by Cecilia Tomori, PhD, MA
  • Duration: 60 Mins
  • Credits: 1 CERP, 1 L-CERP
  • Handout: No
Abstract:

Nighttime breastfeeding and proximate mother-infant sleep play a crucial role in sustaining lactation but present challenges for parents in settings where solitary infant sleep is the norm, and bedsharing is viewed as controversial and inherently dangerous. While separate parent-child sleep arrangements are a relatively recent cultural invention, they have become the dominant cultural norm, which also shapes medical infant sleep guidance in the U.S. and other similar settings. Recent breastfeeding promotion efforts, however, conflict with these cultural and medical imperatives for separate sleep. As more parents breastfeed, they find themselves falling asleep next to their babies. Some may fall asleep on unsafe surfaces in their attempt to avoid bedsharing, while others regularly bedshare in secret to avoid social stigma and other repercussions. To ensure both safety and wellbeing for infants and families, an integrated approach to nighttime breastfeeding and infant sleep will be recommended that incorporates evolutionary and cross-cultural perspectives.

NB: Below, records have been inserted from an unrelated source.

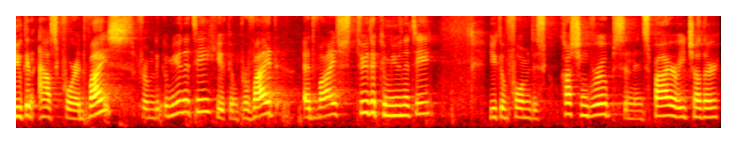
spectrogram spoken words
You can ask for advice from the community. You can provide advice to the community. You can form discussion groups and inspire each other.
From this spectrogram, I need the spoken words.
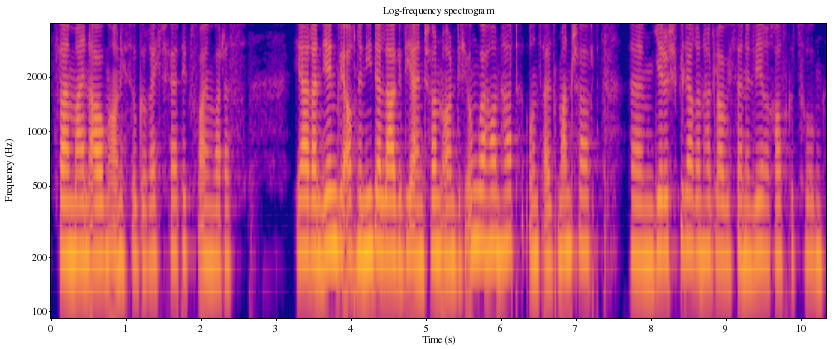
es war in meinen Augen auch nicht so gerechtfertigt. Vor allem war das ja dann irgendwie auch eine Niederlage, die einen schon ordentlich umgehauen hat, uns als Mannschaft. Ähm, jede Spielerin hat, glaube ich, seine Lehre rausgezogen.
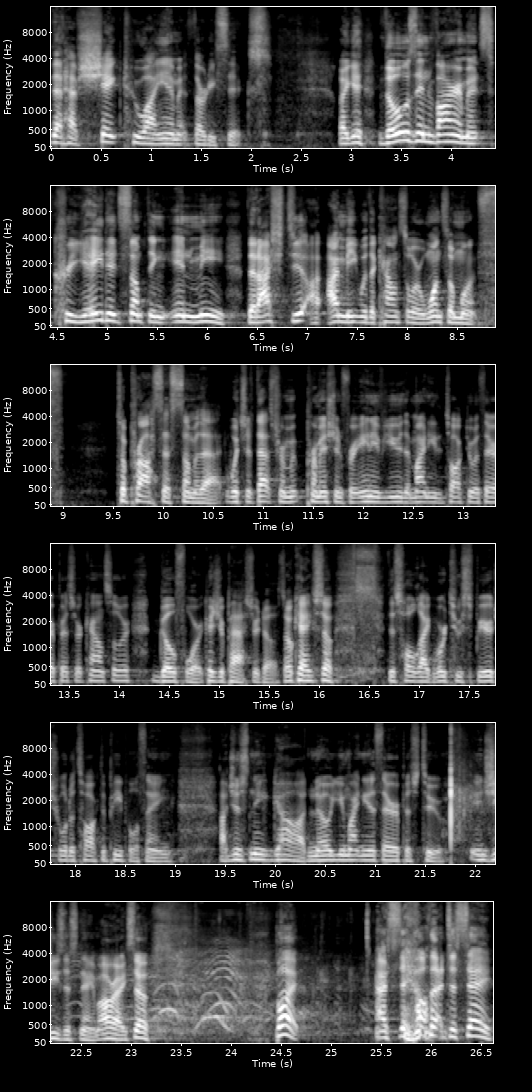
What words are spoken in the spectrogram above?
that have shaped who I am at 36. Like those environments created something in me that I still I meet with a counselor once a month to process some of that. Which, if that's permission for any of you that might need to talk to a therapist or counselor, go for it because your pastor does. Okay, so this whole like we're too spiritual to talk to people thing. I just need God. No, you might need a therapist too. In Jesus' name. All right. So, but I say all that to say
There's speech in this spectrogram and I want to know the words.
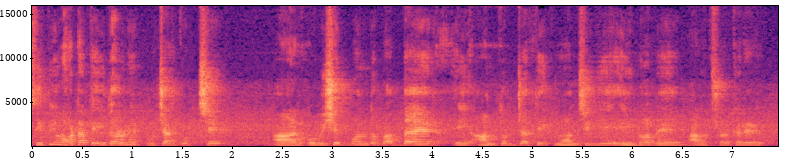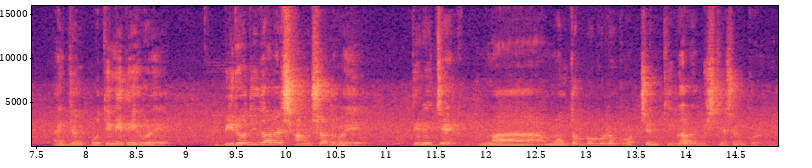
সিপিএম হঠাৎ এই ধরনের প্রচার করছে আর অভিষেক বন্দ্যোপাধ্যায়ের এই আন্তর্জাতিক মঞ্চে গিয়ে এইভাবে ভারত সরকারের একজন প্রতিনিধি হয়ে, বিরোধী দলের সাংসদ হয়ে তিনি যে মন্তব্যগুলো করছেন, কীভাবে বিশ্লেষণ করবেন?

Learning Objectives:

Objective 1: Describe the cultural origins of nighttime infant sleep recommendations
Objective 2: Identify key conflicts between infant sleep and breastfeeding recommendations
Objective 3: Discuss how parents negotiate these conflicts
Objective 4: Describe an integrated anthropological approach to nighttime breastfeeding and infant sleep

Presentations: 28  |  Hours / CE Credits: 25.5  |  Viewing Time: 8 Weeks